Nourishments is one of those albums that lives up to its title—as well as its delicious cover art. It is certainly good enough to eat. And, like a fine meal, this album is good for you, too, both body and soul. Most highly recommended to even the most cautiously adventurous jazz aficionado!

October 15, 2013

Playlist Week of 2013-10-12

* Leclair: Sonatas (Holloway/ter Linden/Mortensen) (ECM CD)
* John Coltrane: Ascension (Impulse! CD)
* Alice Coltrane:  A Monastic Trio (Impulse! CD)
* Alice Coltrane: Lord Of Lords (Impulse! LP)
* Chick Corea: My Spanish Heart (Polydor 2LP)
* Oregon: In Concert (Vanguard LP)
* Mike Nock: Succubus (Sutra LP)
* Pat Metheny Group: Still Life (Talking) (Geffen LP)
* Pat Metheny Group: We Live Here (Geffen CD)
* Pat Metheny Group: Imaginary Day (Geffen DVD-A)
* L. Subramaniam: Garland (Storyville LP)
* L. Subramaniam: Electric Modes: Winter Sessions (Water Lily Acoustics LP)
* Iasos: Inter-Dimensional Music Through Iasos (Unity LP)
* Dreams: Dreams (Columbia LP)
* George Duke: Liberated Fantasies (MPS LP)
* The Red Crayola: The Parable Of Arable Land (International Artists/Universal LP)
* The Red Krayola: Introduction (Drag City LP)
* McDonald & Giles: McDonald & Giles (Cotillion LP)
* Black Sabbath: Live At Last (NEMS LP)
* Uriah Heep: Uriah Heep (Mercury LP)
* Lee Ranaldo & The Dust: Last Night On Earth (Matador 2LP)
* Stephen Malkmus & The Jicks: Mirror Traffic (Matador CD)
* Robert Pollard: Crickets: The Best Of The Fading Captain Series (Fading Captain 2CD)
* Robert Pollard: "Tonight's The Rodeo"/"Astral City Slicker" (GBV, Inc. 7")
* Opeth: Ghost Reveries (Roadrunner 2LP)
* Opeth: Heritage (Roadrunner 2LP)
* Katatonia: The Great Cold Distance (Peaceville CD)†/‡
* Schpongle: Museum Of Consciousness (Twisted 2LP)
* Earthless: From The Ages (Tee Pee 2LP)
* Mastodon: The Hunter (Reprise 2-45RPM LP)†
* Grails: Black Tar Prophecies, Vols. 4,5 & 6 (Temporary Residence 2LP)
* Uncle Acid: Mind Control (Metal Blade 2LP)



Sorry folks, not even a photograph this week.
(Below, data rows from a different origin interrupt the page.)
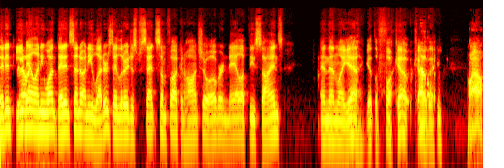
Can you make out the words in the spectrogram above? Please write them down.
They didn't Really? email anyone. They didn't send out any letters. They literally just sent some fucking honcho over, nail up these signs, and then like, yeah, get the fuck out, kind No. of thing. Wow.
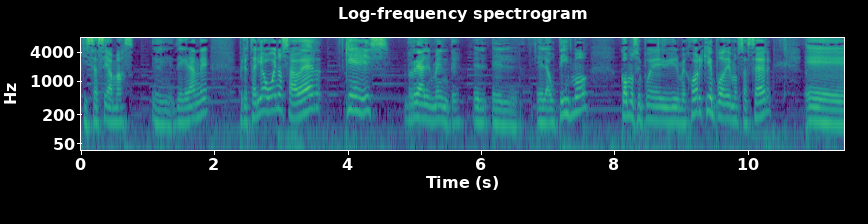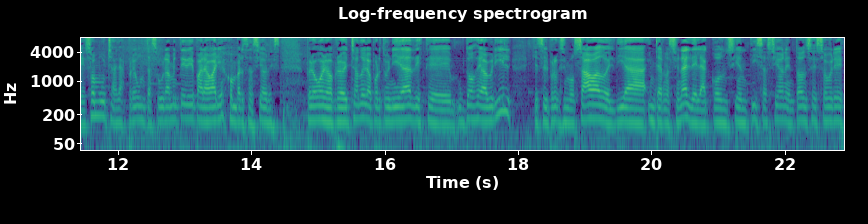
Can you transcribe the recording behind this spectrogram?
quizás sea más eh, de grande, pero estaría bueno saber qué es realmente el, el- autismo, cómo se puede vivir mejor, qué podemos hacer. Eh, son muchas las preguntas, seguramente de para varias conversaciones. Pero bueno, aprovechando la oportunidad de este 2 de abril, que es el próximo sábado, el Día Internacional de la Concientización entonces sobre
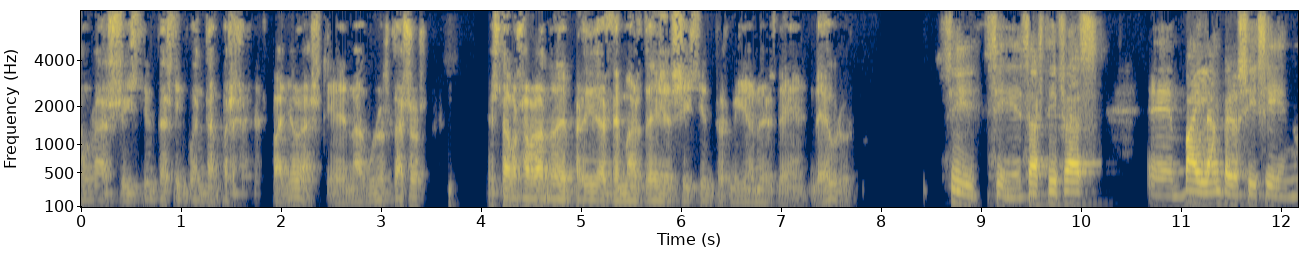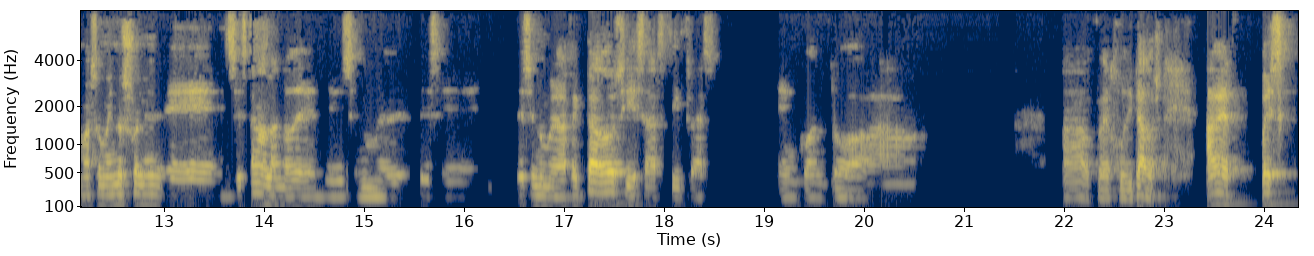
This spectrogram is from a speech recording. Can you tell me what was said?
unas 650 empresas españolas, que en algunos casos estamos hablando de pérdidas de más de 600 millones de euros. Sí, sí, esas cifras eh, bailan, pero sí, sí, más o menos suelen, eh, se están hablando de, ese número, de, ese, número de afectados y esas cifras en cuanto a, a perjudicados. A ver, pues.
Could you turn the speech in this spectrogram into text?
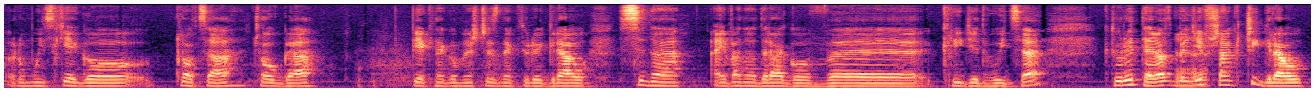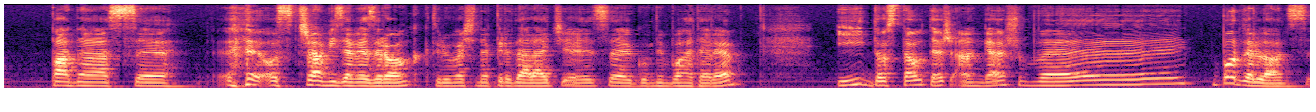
rumuńskiego kloca, czołga, pięknego mężczyznę, który grał syna Iwana Drago w Creedzie dwójce który teraz Aha. będzie w Shang-Chi grał pana z ostrzami zamiast rąk, który ma się napierdalać e, z głównym bohaterem. I dostał też angaż w Borderlands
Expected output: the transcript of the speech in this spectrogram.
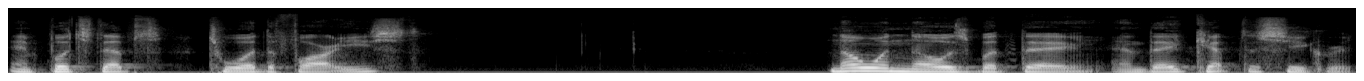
and footsteps toward the Far East? No one knows but they, and they kept the secret.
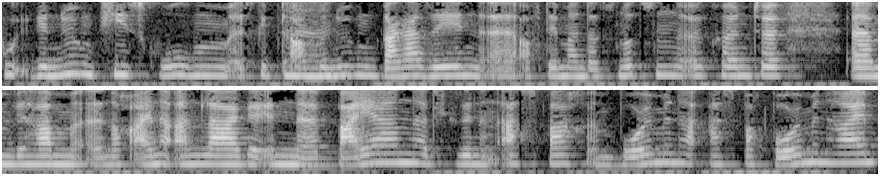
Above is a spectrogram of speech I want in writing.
genügend Kiesgruben, es gibt auch mhm. genügend Baggerseen, äh, auf denen man das nutzen äh, könnte. Ähm, wir haben äh, noch eine Anlage in äh, Bayern, hatte ich gesehen, in Asbach, im Bäumen, Asbach-Bäumenheim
It was a very interesting, if not to say, profound, weekend. The upshot is: I haven’t had a cigarette for three days. Thank you for your support and understanding!